▸ **Exercise prompt**
This exercise requires an exact output of the listing, images omitted.

▸ **Record extracts**
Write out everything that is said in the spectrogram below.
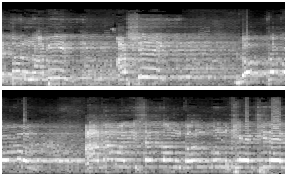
এ তো নবীর আশিক। লক্ষ্য করুন, আদাম আলী সাল্লাম গন্দম খেয়েছিলেন।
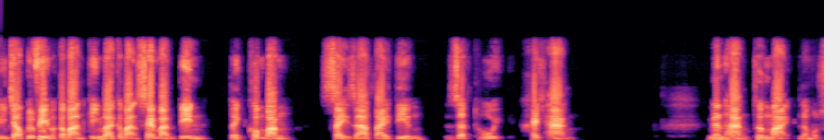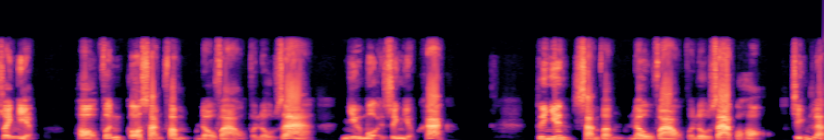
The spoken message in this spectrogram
Kính chào quý vị và các bạn, kính mời các bạn xem bản tin Techcombank xảy ra tai tiếng giật hụi khách hàng. Ngân hàng thương mại là một doanh nghiệp, họ vẫn có sản phẩm đầu vào và đầu ra như mọi doanh nghiệp khác. Tuy nhiên sản phẩm đầu vào và đầu ra của họ chính là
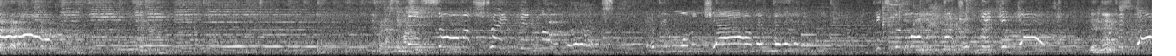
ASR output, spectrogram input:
separate. So much strength in the words. Every woman, child, and man. It's the moment that you think you get. The next.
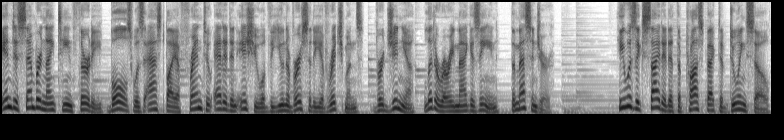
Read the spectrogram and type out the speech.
In December 1930, Bowles was asked by a friend to edit an issue of the University of Richmond's, Virginia, literary magazine, The Messenger. He was excited at the prospect of doing so,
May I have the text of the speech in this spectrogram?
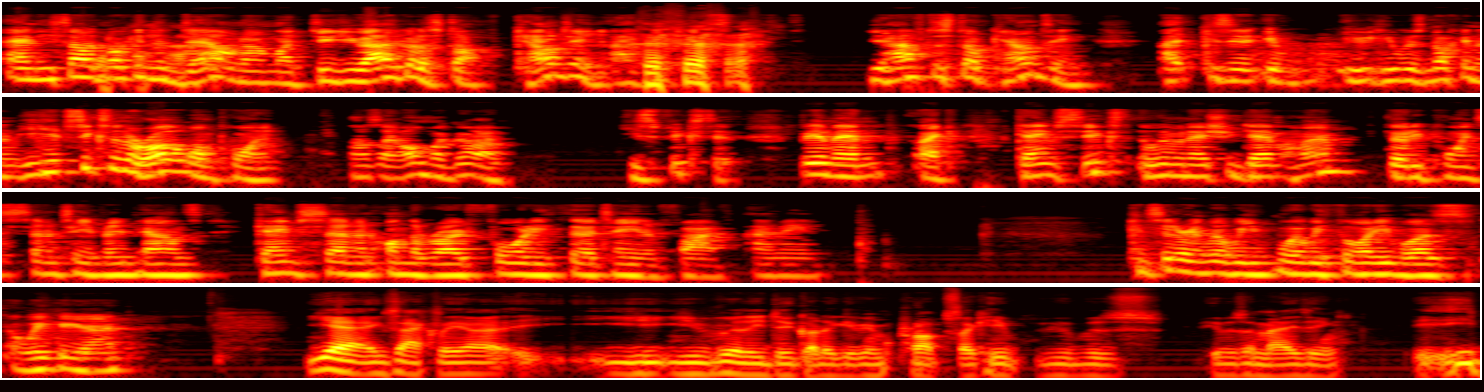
and he started knocking them down. And I'm like, dude, you guys got to stop counting. I think it's, you have to stop counting because he was knocking him. He hit six in a row at one point. I was like, oh my god, he's fixed it. But yeah, man, like game six, elimination game at home, 30 points, 17 rebounds. Game seven on the road, 40, 13, and 5. I mean, considering where we where we thought he was a week ago. Yeah, exactly. Uh, you, you really do got to give him props. Like he, he was he was amazing. He, he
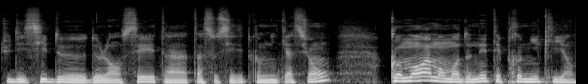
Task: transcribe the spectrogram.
tu décides de, lancer ta, société de communication? Comment à un moment donné tes premiers clients?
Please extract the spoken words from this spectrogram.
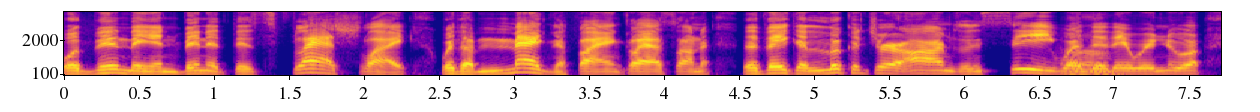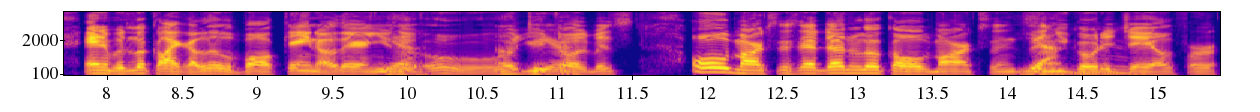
Well, then they invented this flashlight with a magnifying glass on it that they could look at your arms and see whether Oh. they were new, and it would look like a little volcano there. And you Yeah. say, "Oh, Oh, you dear. told them it's old marks." They said, "Doesn't look old marks," and Yeah. then you go to Mm. jail for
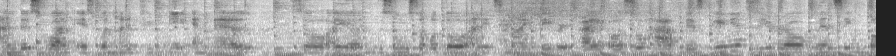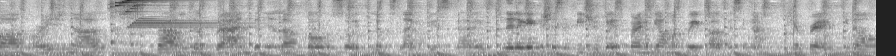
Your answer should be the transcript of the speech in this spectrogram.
And this one is 150 ml. So, ayun. Gustong gusto ko to and it's my favorite. I also have this Clinic Zero Cleansing Balm Original from the brand Vanilla Co. So, it looks like this, guys. So, nilagay ko siya sa tissue, guys, para hindi ako mag-break out kasi nga, syempre, you know,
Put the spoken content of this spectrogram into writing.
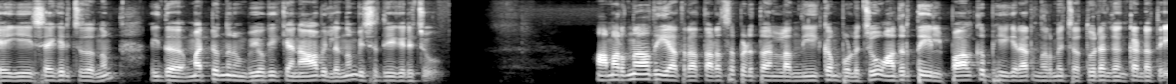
എ ശേഖരിച്ചതെന്നും ഇത് മറ്റൊന്നിനും ഉപയോഗിക്കാനാവില്ലെന്നും വിശദീകരിച്ചു. അമർനാഥ് യാത്ര തടസ്സപ്പെടുത്താനുള്ള നീക്കം പൊളിച്ചു. അതിർത്തിയിൽ പാക് ഭീകരർ നിർമ്മിച്ച തുരങ്കം കണ്ടെത്തി.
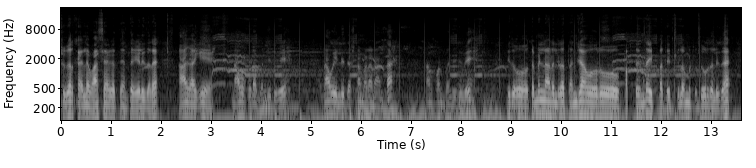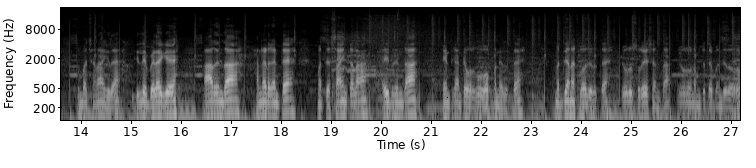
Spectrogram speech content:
ಶುಗರ್ ಕಾಯಿಲೆ ವಾಸಿ ಆಗುತ್ತೆ ಅಂತ ಹೇಳಿದ್ದಾರೆ. ಹಾಗಾಗಿ ನಾವು ಕೂಡ ಬಂದಿದ್ದೀವಿ. ನಾವು ಇಲ್ಲಿ ದರ್ಶನ ಮಾಡೋಣ ಅಂತ ಅಂದ್ಕೊಂಡು ಬಂದಿದ್ದೀವಿ. ಇದು ತಮಿಳ್ನಾಡಲ್ಲಿರೋ ತಂಜಾವೂರು ಪಕ್ಕದಿಂದ ಇಪ್ಪತ್ತೈದು ಕಿಲೋಮೀಟ್ರ್ ದೂರದಲ್ಲಿದೆ. ತುಂಬ ಚೆನ್ನಾಗಿದೆ. ಇಲ್ಲಿ ಬೆಳಗ್ಗೆ ಆರರಿಂದ ಹನ್ನೆರಡು ಗಂಟೆ ಮತ್ತು ಸಾಯಂಕಾಲ ಐದರಿಂದ ಎಂಟು ಗಂಟೆವರೆಗೂ ಓಪನ್ ಇರುತ್ತೆ. ಮಧ್ಯಾಹ್ನ ಕ್ಲೋಸ್ ಇರುತ್ತೆ. ಇವರು ಸುರೇಶ್ ಅಂತ. ಇವರು ನಮ್ಮ ಜೊತೆ ಬಂದಿರೋರು.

▸ **Result for this task**
Write out everything that is said in the spectrogram below.
এ তো নবীর আশিক। লক্ষ্য করুন, আদাম আলী সাল্লাম গন্দম খেয়েছিলেন।
The spoken message in this spectrogram
Kính chào quý vị và các bạn, kính mời các bạn xem bản tin Techcombank xảy ra tai tiếng giật hụi khách hàng. Ngân hàng thương mại là một doanh nghiệp, họ vẫn có sản phẩm đầu vào và đầu ra như mọi doanh nghiệp khác. Tuy nhiên sản phẩm đầu vào và đầu ra của họ chính là
ASR output, spectrogram input:
separate. So much strength in the words. Every woman, child, and man. It's the moment that you think you get. The next.
Read the spectrogram and type out the speech.
In December 1930, Bowles was asked by a friend to edit an issue of the University of Richmond's, Virginia, literary magazine, The Messenger. He was excited at the prospect of doing so,
May I have the text of the speech in this spectrogram?
and he started knocking them down. And I'm like, dude, you guys got to stop counting. I think it's, you have to stop counting because he was knocking him. He hit six in a row at one point. I was like, oh my god, he's fixed it. But yeah, man, like game six, elimination game at home, 30 points, 17 rebounds. Game seven on the road, 40, 13, and 5. I mean, considering where we where we thought he was a week ago. Yeah, exactly. Uh, you, you really do got to give him props. Like he, he was he was amazing. He, he
Task: transcribe the spectrogram.
tu décides de, lancer ta, société de communication? Comment à un moment donné tes premiers clients?
Please extract the spoken words from this spectrogram.
Well, then they invented this flashlight with a magnifying glass on it that they could look at your arms and see whether Oh. they were new, and it would look like a little volcano there. And you Yeah. say, "Oh, Oh, you dear. told them it's old marks." They said, "Doesn't look old marks," and Yeah. then you go to Mm. jail for
Your answer should be the transcript of the speech in this spectrogram.
And this one is 150 ml. So, ayun. Gustong gusto ko to and it's my favorite. I also have this Clinic Zero Cleansing Balm Original from the brand Vanilla Co. So, it looks like this, guys. So, nilagay ko siya sa tissue, guys, para hindi ako mag-break out kasi nga, syempre, you know,
Put the spoken content of this spectrogram into writing.
എ ശേഖരിച്ചതെന്നും ഇത് മറ്റൊന്നിനും ഉപയോഗിക്കാനാവില്ലെന്നും വിശദീകരിച്ചു. അമർനാഥ് യാത്ര തടസ്സപ്പെടുത്താനുള്ള നീക്കം പൊളിച്ചു. അതിർത്തിയിൽ പാക് ഭീകരർ നിർമ്മിച്ച തുരങ്കം കണ്ടെത്തി.
Spectrogram speech content:
ಶುಗರ್ ಕಾಯಿಲೆ ವಾಸಿ ಆಗುತ್ತೆ ಅಂತ ಹೇಳಿದ್ದಾರೆ. ಹಾಗಾಗಿ ನಾವು ಕೂಡ ಬಂದಿದ್ದೀವಿ. ನಾವು ಇಲ್ಲಿ ದರ್ಶನ ಮಾಡೋಣ ಅಂತ ಅಂದ್ಕೊಂಡು ಬಂದಿದ್ದೀವಿ. ಇದು ತಮಿಳ್ನಾಡಲ್ಲಿರೋ ತಂಜಾವೂರು ಪಕ್ಕದಿಂದ ಇಪ್ಪತ್ತೈದು ಕಿಲೋಮೀಟ್ರ್ ದೂರದಲ್ಲಿದೆ. ತುಂಬ ಚೆನ್ನಾಗಿದೆ. ಇಲ್ಲಿ ಬೆಳಗ್ಗೆ ಆರರಿಂದ ಹನ್ನೆರಡು ಗಂಟೆ ಮತ್ತು ಸಾಯಂಕಾಲ ಐದರಿಂದ ಎಂಟು ಗಂಟೆವರೆಗೂ ಓಪನ್ ಇರುತ್ತೆ. ಮಧ್ಯಾಹ್ನ ಕ್ಲೋಸ್ ಇರುತ್ತೆ. ಇವರು ಸುರೇಶ್ ಅಂತ. ಇವರು ನಮ್ಮ ಜೊತೆ ಬಂದಿರೋರು.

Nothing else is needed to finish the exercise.